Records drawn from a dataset
^^^^^^^^^^^^^^^^
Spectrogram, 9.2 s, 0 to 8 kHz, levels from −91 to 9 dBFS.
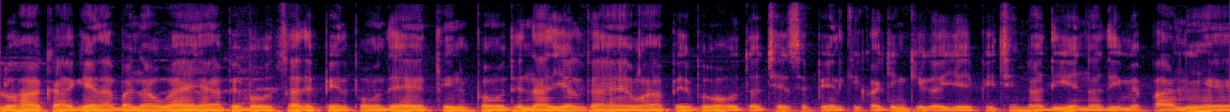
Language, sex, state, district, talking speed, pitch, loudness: Hindi, male, Odisha, Khordha, 235 wpm, 95 Hz, -17 LUFS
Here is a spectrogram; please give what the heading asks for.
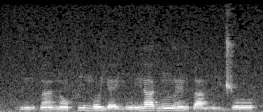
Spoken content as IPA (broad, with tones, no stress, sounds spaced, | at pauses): ɡ͡b ĩ˨ ɡ͡b ã˧ n ɔ̃˧ f i˦ m o˧ j ɛ˨ j u˨ ɾ ĩ˨˦ ɾ a˦ ɡ ũ˦ l ɛ̃˧ ɡ͡b a˨ m i˨ d͡ʒ o˧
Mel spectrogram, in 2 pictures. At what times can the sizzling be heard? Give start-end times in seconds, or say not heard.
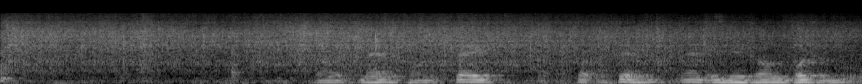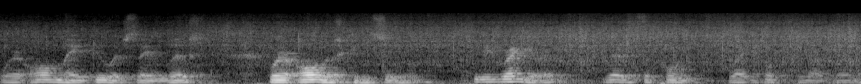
0.0-17.1.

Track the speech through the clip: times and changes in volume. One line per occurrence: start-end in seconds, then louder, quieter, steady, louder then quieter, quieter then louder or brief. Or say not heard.
3.1-5.0 brief
5.8-17.1 louder then quieter.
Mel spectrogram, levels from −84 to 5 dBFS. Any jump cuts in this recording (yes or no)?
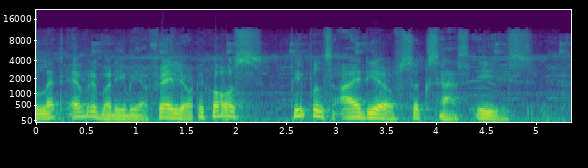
yes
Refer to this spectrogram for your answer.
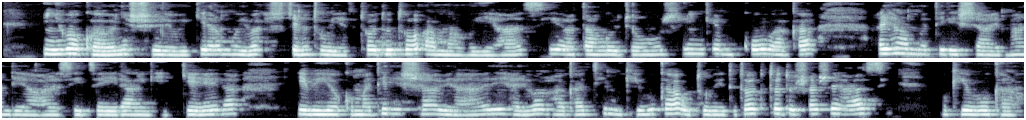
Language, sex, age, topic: Rundi, female, 25-35, education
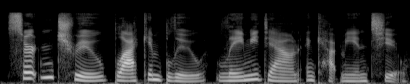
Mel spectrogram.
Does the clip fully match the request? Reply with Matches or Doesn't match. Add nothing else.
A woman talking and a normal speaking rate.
Matches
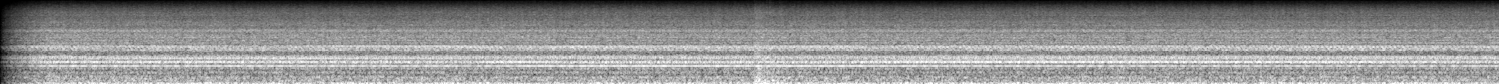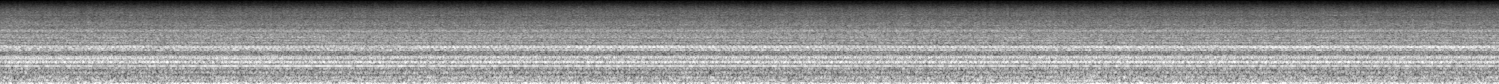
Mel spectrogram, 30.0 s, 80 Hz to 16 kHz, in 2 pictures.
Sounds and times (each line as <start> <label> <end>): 0.0 Rooftop HVAC 29.9
0.0 big industrial fans 29.9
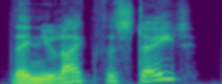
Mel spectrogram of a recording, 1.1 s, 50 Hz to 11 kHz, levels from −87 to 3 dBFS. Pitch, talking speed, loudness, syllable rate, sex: 170 Hz, 270 wpm, -16 LUFS, 6.6 syllables/s, male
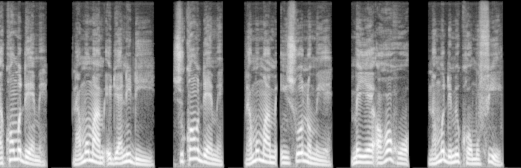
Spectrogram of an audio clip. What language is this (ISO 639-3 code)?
aka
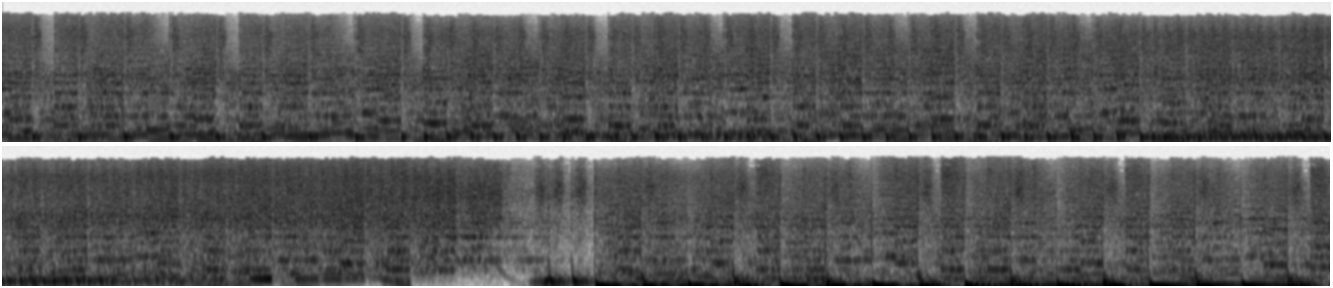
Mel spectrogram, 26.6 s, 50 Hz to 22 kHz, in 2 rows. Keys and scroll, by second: 9.1 [.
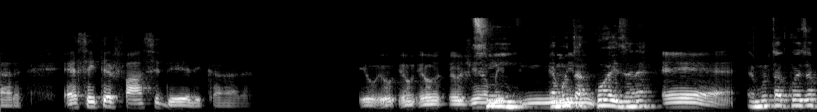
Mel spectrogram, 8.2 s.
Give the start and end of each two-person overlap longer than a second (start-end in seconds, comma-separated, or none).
4.7-6.0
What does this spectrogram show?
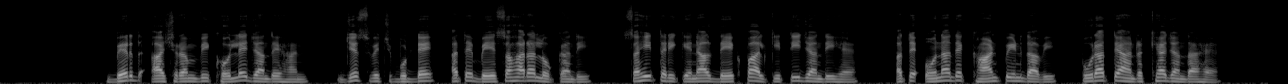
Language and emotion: Punjabi, neutral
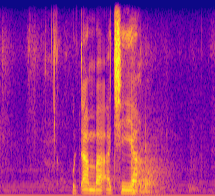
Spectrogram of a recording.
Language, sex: Venda, male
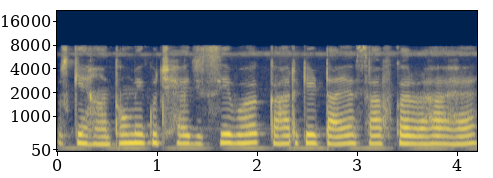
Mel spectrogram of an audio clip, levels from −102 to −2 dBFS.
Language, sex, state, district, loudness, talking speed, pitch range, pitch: Hindi, female, Jharkhand, Deoghar, -15 LUFS, 200 wpm, 220-240 Hz, 230 Hz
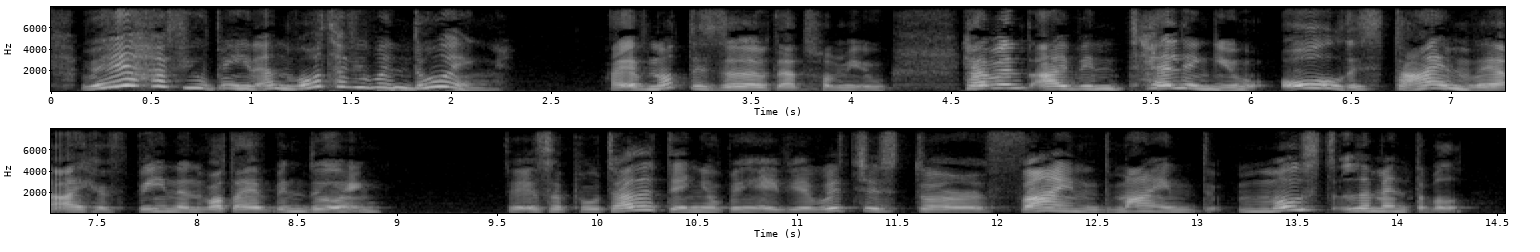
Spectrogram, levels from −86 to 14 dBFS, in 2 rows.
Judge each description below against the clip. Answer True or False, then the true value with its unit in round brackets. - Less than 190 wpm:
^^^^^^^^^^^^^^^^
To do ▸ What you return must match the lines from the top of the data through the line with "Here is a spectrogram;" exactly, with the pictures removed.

Answer section ▸
Spectrogram, 9.2 s, 0 to 8 kHz, levels from −91 to 9 dBFS.
Language, sex, state, district, talking speed, pitch, loudness: Hindi, male, Odisha, Khordha, 235 wpm, 95 Hz, -17 LUFS
Here is a spectrogram; please give what the heading asks for.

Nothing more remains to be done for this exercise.